Prints presented in this collection include illustrations of such rare zoological creatures as the Giraffe Boa, the Monkey Centaur and the Nordic Hare Falcon. Director Lyons curated this collection of prints and other artifacts to serve as evidence that these fantastical creatures are merely tangible examples of divine creative inspiration and resulting flora and fauna.
Southbound–Photographs of and about the New South
A joint exhibition with The Power Plant Contemporary Art Gallery in Durham. Local curator: Randall Kenan, Professor of English, UNC-CH
September 5th to December 29th, 2019
Southbound: Photographs of and about the New South is an unprecedented photography exhibition co-curated by Mark Sloan, director and chief curator of the Halsey Institute of Contemporary Art, and Mark Long, professor of political science, both of whom are on the faculty of the College of Charleston, in South Carolina.
Southbound embraces the conundrum of its name. To be southbound is to journey to a place in flux, radically transformed over recent decades, yet also to the place where the past resonates most insistently in the United States. To be southbound is also to confront the weight of preconceived notions about this place, thick with stereotypes, encoded in the artistic, literary, and media records. Southbound engages with and unsettles assumed narratives about this contested region by providing fresh perspectives for understanding the complex admixture of history, geography, and culture that constitutes today’s New South.

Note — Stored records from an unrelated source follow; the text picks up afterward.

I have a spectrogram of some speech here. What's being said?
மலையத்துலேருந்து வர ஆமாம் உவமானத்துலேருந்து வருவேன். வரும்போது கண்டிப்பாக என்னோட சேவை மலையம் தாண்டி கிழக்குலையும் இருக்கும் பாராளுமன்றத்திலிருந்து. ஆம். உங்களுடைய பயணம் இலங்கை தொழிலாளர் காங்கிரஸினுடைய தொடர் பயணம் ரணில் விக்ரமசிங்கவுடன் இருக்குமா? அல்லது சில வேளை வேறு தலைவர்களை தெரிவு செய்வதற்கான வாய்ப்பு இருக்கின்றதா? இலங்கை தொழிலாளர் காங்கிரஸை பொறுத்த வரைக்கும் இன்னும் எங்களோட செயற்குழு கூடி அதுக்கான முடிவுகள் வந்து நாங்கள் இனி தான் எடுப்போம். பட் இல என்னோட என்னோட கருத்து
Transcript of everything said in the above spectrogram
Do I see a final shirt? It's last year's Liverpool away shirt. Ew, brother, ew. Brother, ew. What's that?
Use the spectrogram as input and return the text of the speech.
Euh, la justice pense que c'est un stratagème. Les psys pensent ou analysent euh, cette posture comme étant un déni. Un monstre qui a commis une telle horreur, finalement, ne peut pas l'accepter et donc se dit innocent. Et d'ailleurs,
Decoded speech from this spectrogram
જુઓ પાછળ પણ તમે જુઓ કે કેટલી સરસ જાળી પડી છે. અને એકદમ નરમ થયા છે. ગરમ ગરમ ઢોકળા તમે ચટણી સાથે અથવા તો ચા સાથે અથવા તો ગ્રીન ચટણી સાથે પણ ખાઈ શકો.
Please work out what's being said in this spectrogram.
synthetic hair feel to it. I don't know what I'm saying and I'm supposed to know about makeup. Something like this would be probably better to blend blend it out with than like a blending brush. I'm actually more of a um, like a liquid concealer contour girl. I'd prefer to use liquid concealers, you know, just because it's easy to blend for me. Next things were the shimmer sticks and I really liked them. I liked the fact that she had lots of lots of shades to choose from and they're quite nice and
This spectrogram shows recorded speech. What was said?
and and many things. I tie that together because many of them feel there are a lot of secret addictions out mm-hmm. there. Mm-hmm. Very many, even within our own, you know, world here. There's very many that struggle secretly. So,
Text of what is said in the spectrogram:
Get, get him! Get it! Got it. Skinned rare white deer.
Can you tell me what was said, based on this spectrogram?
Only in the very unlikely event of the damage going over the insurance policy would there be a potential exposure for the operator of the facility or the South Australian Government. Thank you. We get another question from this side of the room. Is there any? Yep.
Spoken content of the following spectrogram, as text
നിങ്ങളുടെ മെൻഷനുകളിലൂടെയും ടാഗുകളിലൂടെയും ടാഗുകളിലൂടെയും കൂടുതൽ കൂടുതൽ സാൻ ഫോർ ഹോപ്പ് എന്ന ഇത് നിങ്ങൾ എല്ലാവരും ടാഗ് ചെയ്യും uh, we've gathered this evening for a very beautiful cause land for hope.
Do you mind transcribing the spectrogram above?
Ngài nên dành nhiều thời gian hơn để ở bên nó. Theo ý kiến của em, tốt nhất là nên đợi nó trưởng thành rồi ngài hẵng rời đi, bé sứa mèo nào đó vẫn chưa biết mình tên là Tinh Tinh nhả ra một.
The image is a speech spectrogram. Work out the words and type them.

Southbound comprises fifty-six photographers’ visions of the South over the first decades of the twenty-first century. Accordingly, it offers a composite image of the region. The photographs echo stories told about the South as a bastion of tradition, as a region remade through Americanization and globalization, and as a land full of surprising realities. The project’s purpose is to investigate senses of place in the South that congeal, however fleetingly, in the spaces between the photographers’ looking, their images, and our own preexisting ideas about the region.
More upcoming art events in the Triangle
Friday, September 20, 2019
Saturday, September 21, 2019
Sunday, September 22, 2019
Monday, September 23, 2019
Tuesday, September 24, 2019
Wednesday, September 25, 2019
Thursday, September 26, 2019
Friday, September 27, 2019
Saturday, September 28, 2019
Tuesday, October 1, 2019
Wednesday, October 2, 2019
Thursday, October 3, 2019
Friday, October 4, 2019
Saturday, October 5, 2019
Sunday, October 6, 2019
Tuesday, October 8, 2019
Wednesday, October 9, 2019
Thursday, October 10, 2019
Friday, October 11, 2019
Saturday, October 12, 2019
Sunday, October 13, 2019
Tuesday, October 15, 2019
Wednesday, October 16, 2019
Thursday, October 17, 2019
Friday, October 18, 2019
Saturday, October 19, 2019